Data extracted from a collection
================
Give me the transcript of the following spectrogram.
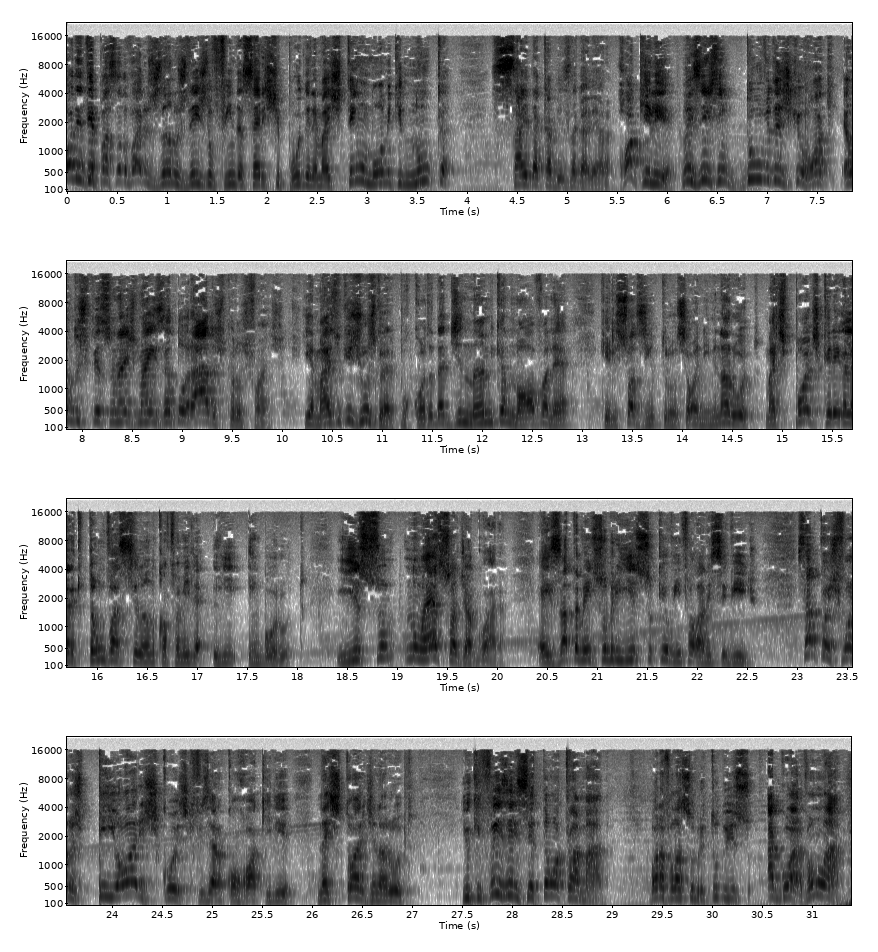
Podem ter passado vários anos desde o fim da série Shippuden, né? Mas tem um nome que nunca sai da cabeça da galera. Rock Lee. Não existem dúvidas de que o Rock é um dos personagens mais adorados pelos fãs. E é mais do que justo, galera, por conta da dinâmica nova, né, que ele sozinho trouxe ao anime Naruto. Mas pode crer, galera, que estão vacilando com a família Lee em Boruto. E isso não é só de agora. É exatamente sobre isso que eu vim falar nesse vídeo. Sabe quais foram as piores coisas que fizeram com Rock Lee na história de Naruto? E o que fez ele ser tão aclamado? Bora falar sobre tudo isso agora. Vamos lá.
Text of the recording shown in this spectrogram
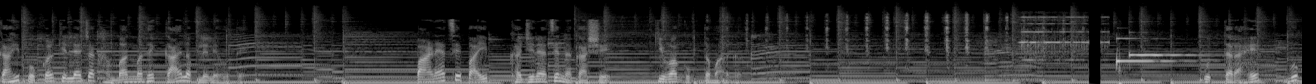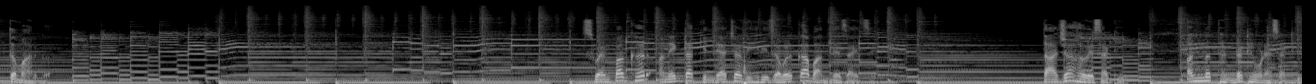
काही पोकळ किल्ल्याच्या खांबांमध्ये काय लपलेले होते? पाण्याचे पाईप खजिन्याचे नकाशे किंवा गुप्त मार्ग. उत्तर आहे गुप्त मार्ग. स्वयंपाकघर अनेकदा किल्ल्याच्या विहिरीजवळ का बांधले जायचे? ताज्या हवेसाठी अन्न थंड ठेवण्यासाठी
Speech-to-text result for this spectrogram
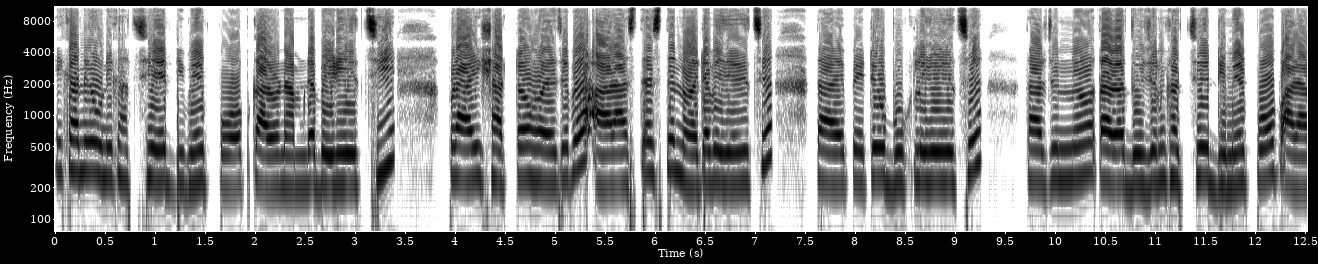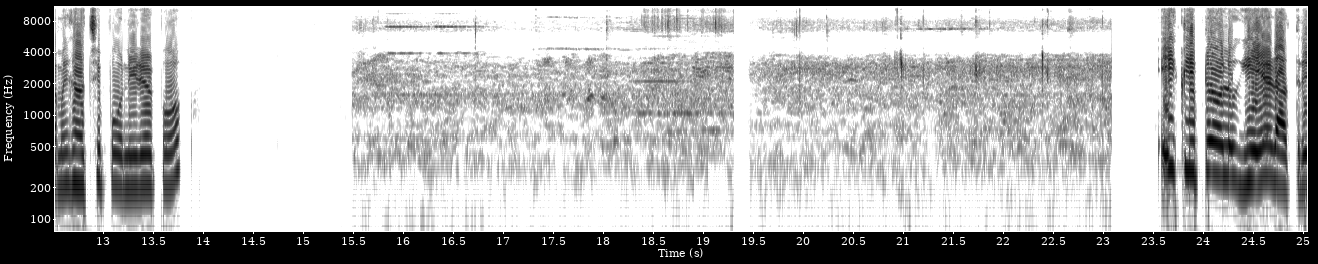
এখানে উনি খাচ্ছে ডিমের পপ, কারণ আমরা বেরিয়েছি, প্রায় সাতটা হয়ে যাবে, আর আস্তে আস্তে নয়টা বেজে গেছে, তাই পেটেও বুক লেগে গেছে। তার জন্য তারা দুইজন খাচ্ছে ডিমের পপ, আর আমি খাচ্ছি পনিরের পপ। এই ক্লিপটা হলো গিয়ে রাত্রে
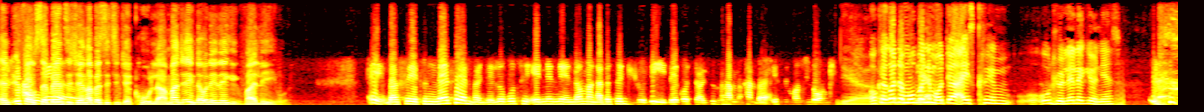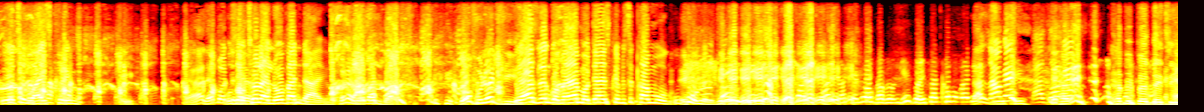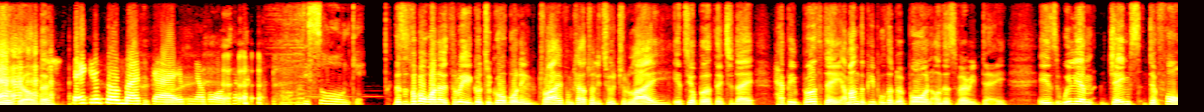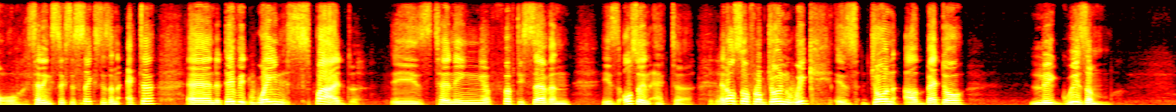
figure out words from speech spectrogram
and if I awusebenzi will. nje ngabe sithi nje qhula manje eindaweni eningi kuvaliwe. Eh bafethu nginethemba nje lokuthi enene noma ngabe sengidlulile kodwa kuzohamba hamba isimo silonke. yeah okay kodwa uma ubona imoto ya ice cream u- udlulele kuyona yes uyothenga ice cream yeah lebo uzothola lo bandayo khona lo banda lo vulo endlini uyazi le ngoma yemoto ya ice cream siqhamuka uphume Kahle lo ngabe ngizwa. Happy birthday to you girl. Eh? Thank you so much guys. Ngiyabonga. sisonke This is Vuma 103, good to go morning drive from 22 July. It's your birthday today. Happy birthday. Among the people that were born on this very day is William James Dafoe, turning 66, is an actor, and David Wayne Spade is turning uh, 57. He's also an actor. And also from John Wick is John Alberto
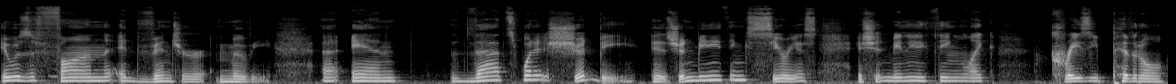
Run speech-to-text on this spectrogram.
It was a fun adventure movie. Uh, and that's what it should be. It shouldn't be anything serious. It shouldn't be anything like crazy pivotal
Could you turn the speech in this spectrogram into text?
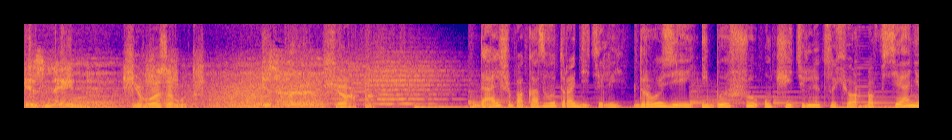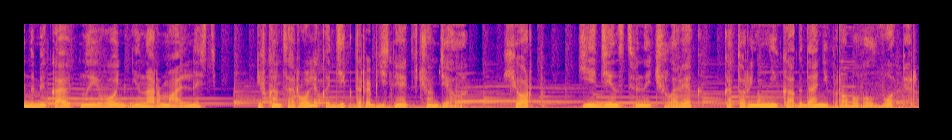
Его зовут. Херб. Дальше показывают родителей, друзей и бывшую учительницу Херба. Все они намекают на его ненормальность. И в конце ролика диктор объясняет, в чем дело. Херб – единственный человек, который никогда не пробовал вопер.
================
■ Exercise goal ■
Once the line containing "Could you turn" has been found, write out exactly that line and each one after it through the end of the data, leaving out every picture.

■ Response for this exercise ■
Could you turn the speech in this spectrogram into text?
Его зовут. Херб. Дальше показывают родителей, друзей и бывшую учительницу Херба. Все они намекают на его ненормальность. И в конце ролика диктор объясняет, в чем дело. Херб – единственный человек, который никогда не пробовал вопер.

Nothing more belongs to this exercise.